This post is part of the Blogging Against Disablism Day 2013 in the category “Definition and Analysis of Disablism/ Ableism”. To participate and/or have a look at some of the other posts, check out the main page here, on Diary of a Goldfish.
I find the whole topic of discrimination to be difficult, because of the inherent confusion involved in any word with multiple meanings. Discrimination can be, and often is, good. Discrimination about disabled people can be highly necessary. For example: when I was in a wheelchair, my husband would help me to get down or up stairs, but I never found him helping his friends with stairs. That’s discriminating (2). And it was a good thing.
Of course, when we talk about discrimination we are generally talking about discriminating (1), being unjust or prejudicial about someone. There’s a lot of discrimination against people with disabilities- outright, hurtful, deliberate discrimination- and that’s bad. It’s awful. It needs to be stopped, and fought against. Changing that requires changing peoples attitudes entirely, it requires convincing those who see the disabled as less, in equality, and raising up new generations that value people for being people, not for being white, male, cis-gendered, fully-able, healthy people**.
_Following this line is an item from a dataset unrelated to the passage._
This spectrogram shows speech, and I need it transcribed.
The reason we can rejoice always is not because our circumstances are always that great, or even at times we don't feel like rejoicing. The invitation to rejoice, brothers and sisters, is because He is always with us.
A lot more “discrimination” comes accidentally though, because it can be hard for the differently-abled* to see the line. This is the point at which I find it difficult and confusing; the point at which I’m not sure if I’m being discriminatory, or if I’ll be seen as such even if I’m not; the point at which good discrimination can be taken as bad discrimination. This is where I wish I could read minds so I knew what behaviour would hurt people and what wouldn’t.
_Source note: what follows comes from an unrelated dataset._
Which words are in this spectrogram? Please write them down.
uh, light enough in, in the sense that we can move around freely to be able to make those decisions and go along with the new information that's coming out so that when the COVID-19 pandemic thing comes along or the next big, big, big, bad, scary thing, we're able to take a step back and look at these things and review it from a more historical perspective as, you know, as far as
When we offer to help our grandparents carry their shopping, do they feel loved or discriminated against?
When we speak slowly and clearly to someone who has trouble understanding speech, do they feel loved or discriminated against?
The point is, that people with disabilities often do need to be treated differently. The disability needs to be accounted for. But often, the extent is misinterpreted. When we end up patronising someone who has one leg, we have moved beyond good discrimination to hurtful, bad discrimination.
I think the only way out of this is understanding each other better. Open communication to discover what help (if any) is needed, and what help is just patronising. But I know that that’s not easy, or maybe even viable. Everyone is different, even the same illnesses and injuries come with different experiences, and that’s a lot of communicating and understanding to do. I don’t think we can ever be perfect, but I think we can be better.
There’s also the problem of trying to gain understanding being perceived as discrimination. We like to pretend that the person on crutches isn’t really on crutches, as though they might be offended if we realise they are on crutches. Well, what if they are offended? That’s hardly the solution we’re looking for. But I don’t see any other way around it, than understanding being the best solution we have. Communicate… carefully? Hm. It’s too difficult a subject to have straightforward answers in 500 words anyway, what did you expect?
So, what are peoples thoughts on disability discrimination, and how to combat the negatives? What experiences have people had?
*I say differently-abled not because I have suddenly embraced PC, but because it is just as possible for someone with one disability to be discriminating against someone with a different disability, as someone without disability to be doing the discriminating.
**Our culture has far more issues than just prejudice based on ability.